The two plants look relatively identical save for the color difference until they bloom. Irish moss blooms in small white flowers on individual stems. Scotch moss, however, grows in clusters, which will unfurl to reveal brown triangular seeds, as noted by Wisconsin Horticulture. Mature Scotch moss will also self seed through these seed clusters, which can also be easily removed to slow and contain growth. You can even intermingle both plants for what Family Handyman refers to as a mosaic effect.

Is Irish moss toxic?

There is very little information on the toxicity of Irish moss to humans, cats, or dogs. Another plant referred to as Irish moss, chondrus crispus, is well loved for its health benefits. The red algae was a favorite during the Irish potato famine, when people started eating it in an effort not to starve, as noted by Gaia Herbs

Since there isn't much information on the carnation relative's toxicity, be careful not to mix the two up. Also, lean towards the cautious side by not ingesting the evergreen perennial, and monitor children and animals when around it. 

That being said, Irish moss has been used as a dog-friendly alternative to grass; The Honest Kitchen recommends it for being non-toxic and tolerant of dogs running, munching, or digging at it. If you have a dog or outdoor cat, or have brought the plant inside, still take care to monitor your furry friend and keep Irish moss out of reach. Finally, call your vet if you suspect your pet may be experiencing poisoning symptoms, as carnations have been known to have a (albeit low) toxicity level (via Garden Guides).

How to repot Irish moss

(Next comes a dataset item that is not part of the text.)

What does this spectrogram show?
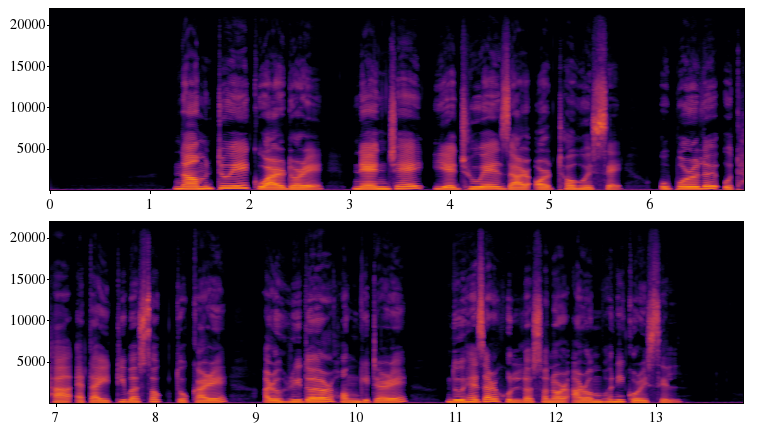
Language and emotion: Assamese, neutral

Irish moss does not have to be restricted to your backyard or rock garden. In fact, many people prefer to pot Irish moss in containers, either to bring indoors during inclement weather, to prevent spreading, or to keep it as a houseplant. Irish moss prefers a well draining, fertile, but ultimately average potting soil, according to Garden Tabs. That being said, potted plants will not receive the same nutrients that an inground plant consistently does, so consider amending the soil with organic matter like compost, or fertilizing a little more frequently, being careful not to overwhelm the plant.

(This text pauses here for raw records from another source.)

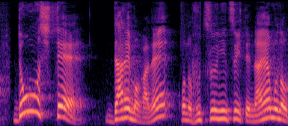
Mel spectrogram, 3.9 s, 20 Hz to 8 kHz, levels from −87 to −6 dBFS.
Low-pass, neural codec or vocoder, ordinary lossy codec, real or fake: none; none; none; real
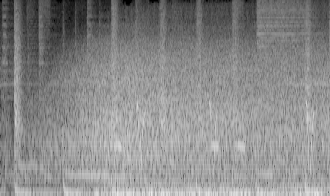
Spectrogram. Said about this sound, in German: Erkennt ihr das Geräusch? Ein Ventilator. Wenn der Frischluft bringt, können wir den hier verdammt gut gebrauchen gerade.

As for replanting, UK Houseplants recommends repotting Irish moss every three years. If the plant is growing too big for its pot, go up a pot size. Since Irish moss has a tendency to spread, wider and shallower pots are ideal. Simply remove the plant from its old pot, remove as much old dirt as possible from the roots, and add to the new pot with a well draining soil.